Heh. Right. I remember those conversations about white privilege in college. And, um, grad school. Some people grow out of it, some people don't. Part of what I try to do in my classroom is address this head-on.

Merin: I’m gay and I teach college students and I am not in the closet at work. I’m thinking about handing this article out to my students after a few weeks of class this fall. I am teaching a class on race and ethnicity and it could be good for a week in which we read stuff about modern racism to see how these ideas can extend to other marginalized social groups. Could make for an interesting discussion.
This is an interesting thought. Maybe I'll do it at the end of the semester, if I remember to. Thoughts from the crowd? Would you do this?

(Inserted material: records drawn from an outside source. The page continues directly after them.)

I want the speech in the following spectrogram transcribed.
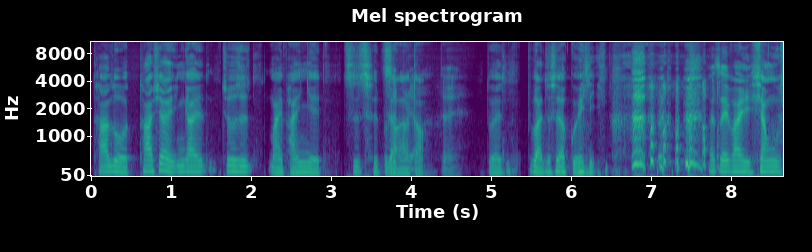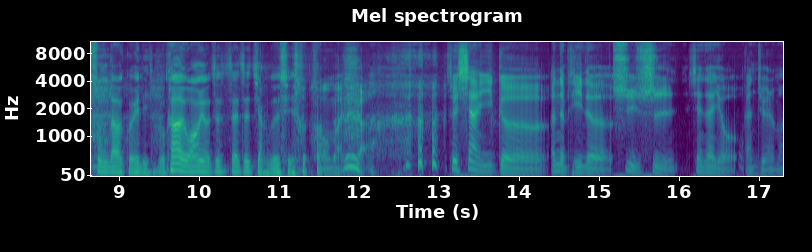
他如果他现在应该就是买盘也支持不了他倒。对对，不然就是要归零。他直接把你项目送到归零。我看到有网友就在这讲这些。Oh my god！所以下一个 NFT 的叙事现在有感觉了吗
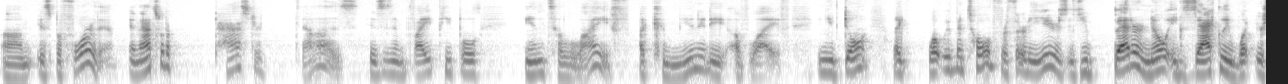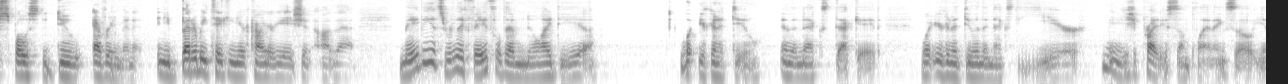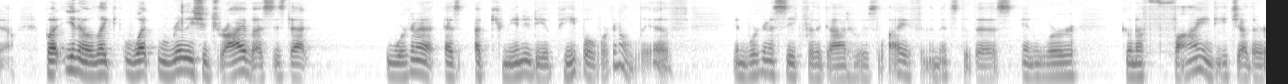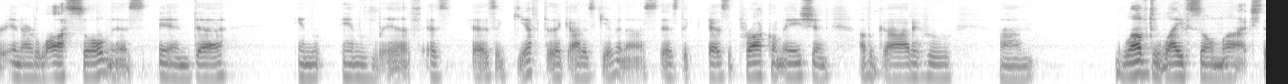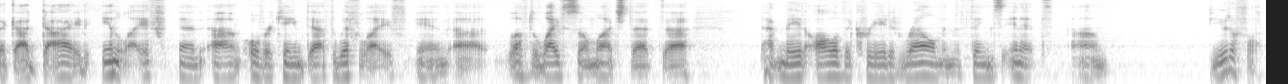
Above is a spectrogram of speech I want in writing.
um, is before them. And that's what a pastor does is invite people into life, a community of life. And you don't like what we've been told for 30 years is you better know exactly what you're supposed to do every minute. And you better be taking your congregation on that. Maybe it's really faithful to have no idea what you're going to do in the next decade, what you're going to do in the next year. I mean, you should probably do some planning, so, you know. But, you know, like what really should drive us is that we're going to, as a community of people, we're going to live and we're going to seek for the God who is life in the midst of this. And we're going to find each other in our lost soulness and uh, and and live as as a gift that God has given us, as the as the proclamation of a God who um, loved life so much that God died in life and um, overcame death with life, and uh, loved life so much that uh, that made all of the created realm and the things in it um, beautiful.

And finally, from our very own blog, Desi has this to say:
Specifically in a college of education, assimilation would be a great disservice. I don't want pre-service teachers to be "protected" from reality. I support making pre-service teachers uncomfortable--how else can they be prepared to work with the realities of the students in their classrooms? (Clearly, I'm basing my comment here on assimilation as an option--not as survival, as it would be in some cases.)
This is so dead-on. I know Desi, and I already know how smart she is, so I am not in the least surprised. But all teachers will have queer students, no matter where they teach. My friend Nic, who is not an educator in the traditional sense, but has sure as hell educated me, says that she thinks all teachers should see all students as queer, and I completely agree. If we worry about how to prepare mostly-white, female, middle-class, Protestant teachers to effectively teach students who are mostly not those things, we also need to be preparing teachers to deal with queer kids. And having queer teacher educators is important to that. I'm not a teacher educator, but maybe I will be someday, and maybe you already are. What are your thoughts on Desi's idea?

Anyway, I'm certainly a believer in the idea that we do want to indoctrinate the youth. I do want my students to learn about queerness, the historical contributions of queer educators, and the ways in which queer teachers have been persecuted. Everyone has to figure out their own relationship to teaching these issues, how comfortable they are with being out, and how they are out. I want to reiterate that these are intensely personal decisions, so do what makes you feel most comfortable or happy or whatever. But the fact is, we can't ignore the fact that students do perceive their gay and lesbian professors differently, and I would like to see more studies looking at this issue.

1 comment:

  1. This comment has been removed by the author.

    ReplyDelete